1. Hunter Pence (Y!: 59)- I was at a bar the other night and I overheard a guy say this: “This place is very Hunter Pence.” When I asked the guy what he meant by that, he said, “You know, it’s very Hunter Pence. Consistently good. God, what rock have you been living under?” OK, so maybe this isn’t entirely true, but look at what Pence has done over his career. You can bank on 80 runs, 25 homers, 80-90 RBI, a bushel of steals, and a .280 average. That’s his floor, and while his ceiling isn’t too much higher, he’s a guy you can drop in as your number two outfielder and you could, heaven forbid, fall into a coma for the remainder of the season and your team would be just fine. Awesome Advice: Draft Pence over Andre Ethier and don’t look back.
2. Nick Swisher (Y!: 136)- Can I tell you that I’ve never really liked Swisher? OK, cool, thanks for letting me get that off my chest. But come on, 136? Numbers don’t lie and let me show you why.
Player A: 87, 27, 80, 1, .254

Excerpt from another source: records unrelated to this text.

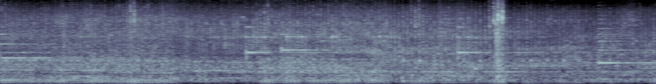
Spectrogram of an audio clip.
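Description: Farm tractor engine running as it pulls a loaded trolley past, under background music. There is a single sharp knock about five seconds in.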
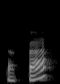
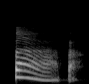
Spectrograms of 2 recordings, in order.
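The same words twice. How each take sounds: First: Said in the usual way. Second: "Papa" falling from a long first syllable to a light second; neutral tone. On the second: Shown as a demonstration. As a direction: stretch and drop the first "Pa", tap the last lightly. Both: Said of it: "on va voir le ton neutre".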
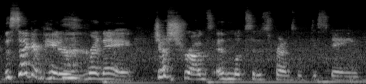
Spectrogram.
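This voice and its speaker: A young woman with a very high, animated voice, giggly and excitable as she reads a game aloud and banters. She swears freely, and the recording is clearly noisy. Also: normal speed. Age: young adult. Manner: giggly, excitable, foul-mouthed. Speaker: let's play channel host. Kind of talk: casual gameplay chat, reading aloud. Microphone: built-in or fallback mic, not the intended one. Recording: noisy, lo-fi fallback room mic.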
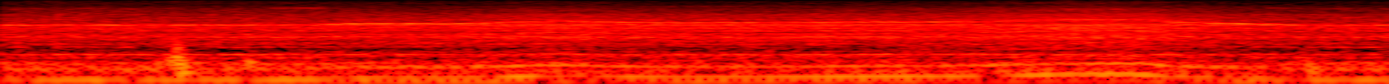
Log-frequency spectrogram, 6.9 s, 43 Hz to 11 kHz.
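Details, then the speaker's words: 2005 BMW E60 545i, about 60,000 miles, increased emissions warning, owner reports rough idle, misfire and revving up on its own: idling in the garage, quiet steady low idle with slight pitch drift, no hunting; normal idle right now. "I don't know like um right now it seems fine I'm in the garage so I'm going to turn off"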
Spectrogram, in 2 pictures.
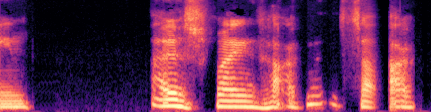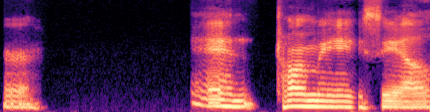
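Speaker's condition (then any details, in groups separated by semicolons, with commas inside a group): Multiple sclerosis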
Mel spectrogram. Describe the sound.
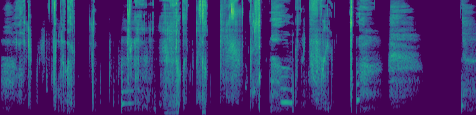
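ASMR mouth sounds of nibbling on a listener's ear: many soft, close, wet nibbles, smacks and breathy sighs, quiet and irregular, separated by short pauses.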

Player B: 63, 22, 60, 4, .256
Player A’s stats are Swisher’s over the past three years. Player B’s stats? Jay Bruce (Y!:63). You figure it out. Awesome Advice: Don’t stock up on outfielders too early, there are a lot of fine proven veterans in the mid-rounds.

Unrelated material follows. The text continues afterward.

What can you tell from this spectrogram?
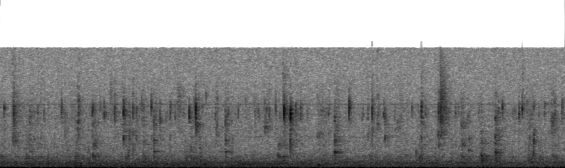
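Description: Rain falling, with scattered drops and drips ticking on a nearby surface over a steady low rumble.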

2. Aubrey Huff (Y!: 129)- Nobody wants to believe in this guy, and I don’t really know why, but maybe it’s the fact that he has a “rally thong.” As you can see, he’s projected to go in the 13th round of a 10-team draft. If you can get him here, it’s an absolute steal. Check out his three year averages: 85, 24, 93, 3, .279. Here are three OF/1B who are ranked above him: Nick Markakis (101), Pablo Sandoval (108), and Carlos Pena (117). You really think their three year averages are better than Huff? No. They’re not. Awesome Advice: If you missed out on one of the top first basemen, Huff is a good guy to keep your eye on.
4. Adam LaRoche (Y!: 190)- Experts will say he strikes out too much and that his upside is lacking, but…and say it with me… “screw upside.” So what if LaRoche doesn’t get any better and what you see is what you get? Is that a bad thing? He’s hit 25 home runs in three straight seasons. In each of the past two years he’s had over 74 runs scored. Yes, he’s switched teams (D-Backs to Nationals), but you can’t tell me Jayson Werth and LaRoche aren’t going to do damage together. He’s another sneaky first basemen who you can get super late. Awesome Advice: I wouldn’t make him my first one-bagger, but keep in mind you might have to fill INF and UTL spots.
5. Paul Konerko (Y!: 97)- One of the rules of fantasy baseball is “Don’t pay for last year’s stats.” And you shouldn’t. Konerko put up top-15 numbers last year, and anyone who drafts him anywhere near there is crazy. There is no way his average will be over .300 again this year, and he probably won’t sniff 40 homers or 110 RBI. But if you’re in a 12-team league, I have no problem having him as my number one first baseman. Awesome Advice: If you draft him, cross your fingers, he could bring back big bucks for daddy again.
Youth and potential will certainly effect the way players are ranked, but don’t always buy into hype. Make sure you take a look under the hood and know what you’re buying. A proactive, curious manager is going to have a better team than someone who just memorizes names of who is supposed to be good.